- A Canadian resident shareholder of a closely-held non-resident corporation (“controlled foreign affiliate”) is generally required to report and pay tax on investment income earned by the corporation as if the Canadian resident had earned it directly.
- Canadian residents who own foreign assets, who have contributed to or received benefits from foreign trusts, or who are shareholders in foreign affiliates, are subject to special tax reporting obligations. For example:
- a taxpayer holding foreign property with a cost exceeding $100,000 must file form T1135 which is a “check-the-box” type form requiring disclosure of the type of property, its cost (within a range), its general geographical location and the amount of income reported from such assets. The federal government announced in the 2013 budget that they intend to expand the level of detail required to be disclosed on Form T1135;
- a taxpayer who transferred property to a foreign trust must disclose details of the transfer, and the trust, in Form T1141; and a taxpayer who receives a distribution or loan from a foreign trust must disclose details in Form T1142;
- a taxpayer with an interest in a foreign affiliate must disclose details on the foreign affiliates in form T1134.
Therefore, within Canada there are a plethora of laws governing the disclosure and taxation of foreign assets.
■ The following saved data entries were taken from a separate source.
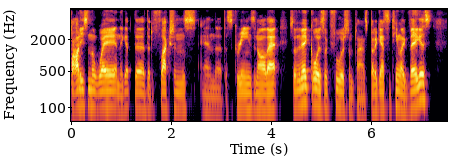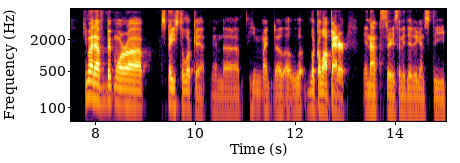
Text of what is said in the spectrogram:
bodies in the way and they get the the deflections and the the screens and all that. So they make goalies look foolish sometimes. But against a team like Vegas, he might have a bit more uh, space to look at, and uh, he might uh, uh look a lot better in that series than he did against the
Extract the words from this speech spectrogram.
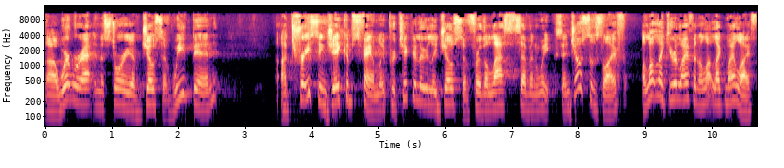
uh, where we're at in the story of Joseph. We've been, uh, tracing Jacob's family, particularly Joseph, for the last seven weeks. And Joseph's life, a lot like your life and a lot like my life,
As with many other areas of tax, the foreign reporting tax reporting rules may be difficult to understand. However, a strict regime is in place and penalties for non-compliance are confiscatory – where failure to comply is considered to have been done “knowingly or under circumstances amounting to gross negligence”, a penalty equal to 5% of the cost of the foreign assets may be applied. Since this penalty can be applied in each year of non-compliance, and with the effect of compound interest that is levied on the penalties, it is not uncommon for the potential penalties to equal or exceed the value of the foreign assets, where non-compliance has existed over a lengthy period of time. In addition, if there has been intentional non-compliance with the foreign reporting tax rules, the result could be a criminal charge for tax evasion.
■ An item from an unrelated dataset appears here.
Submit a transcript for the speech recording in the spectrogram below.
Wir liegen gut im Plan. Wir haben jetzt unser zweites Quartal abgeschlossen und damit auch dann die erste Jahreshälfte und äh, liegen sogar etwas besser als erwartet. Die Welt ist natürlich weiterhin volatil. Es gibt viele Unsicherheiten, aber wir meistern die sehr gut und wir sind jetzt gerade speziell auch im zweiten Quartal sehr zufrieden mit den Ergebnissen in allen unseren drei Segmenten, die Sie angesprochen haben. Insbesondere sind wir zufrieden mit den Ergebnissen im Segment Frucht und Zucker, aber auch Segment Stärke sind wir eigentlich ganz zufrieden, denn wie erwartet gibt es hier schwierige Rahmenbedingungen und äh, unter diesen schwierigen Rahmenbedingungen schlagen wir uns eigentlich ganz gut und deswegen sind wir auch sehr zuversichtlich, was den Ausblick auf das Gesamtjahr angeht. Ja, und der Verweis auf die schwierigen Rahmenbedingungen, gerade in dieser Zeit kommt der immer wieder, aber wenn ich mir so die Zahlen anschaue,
Until and unless the specific details of a particular case are made known, it is impossible to determine whether Canadian law has been complied with. Therefore, it is imperative to understand that the “secrets” of the “hundreds of Canadians” whose private information has been leaked may not be a secret to the CRA at all. The CRA is not at liberty to disclose personal taxpayer information to the media, to inquisitive Senators, or anyone else. To its great credit, the CRA has an excellent record keeping taxpayer information in confidence, and those who would have it otherwise should be careful what they wish for.
If CRA comes into possession of some or all of the data and if it then takes steps to reassess or prosecute, the merits of the reassessment or prosecutions will be determined by the courts. The policy question of what measures should be available to Canadians to lawfully minimize the amount of tax owing is quite separate from whether any laws have been broken. One must hope that the chorus of protest that we heard last week will abate long enough for there to be recognition given to the fact that at least some of the people in question might have done nothing more than doing what Canadian law permits.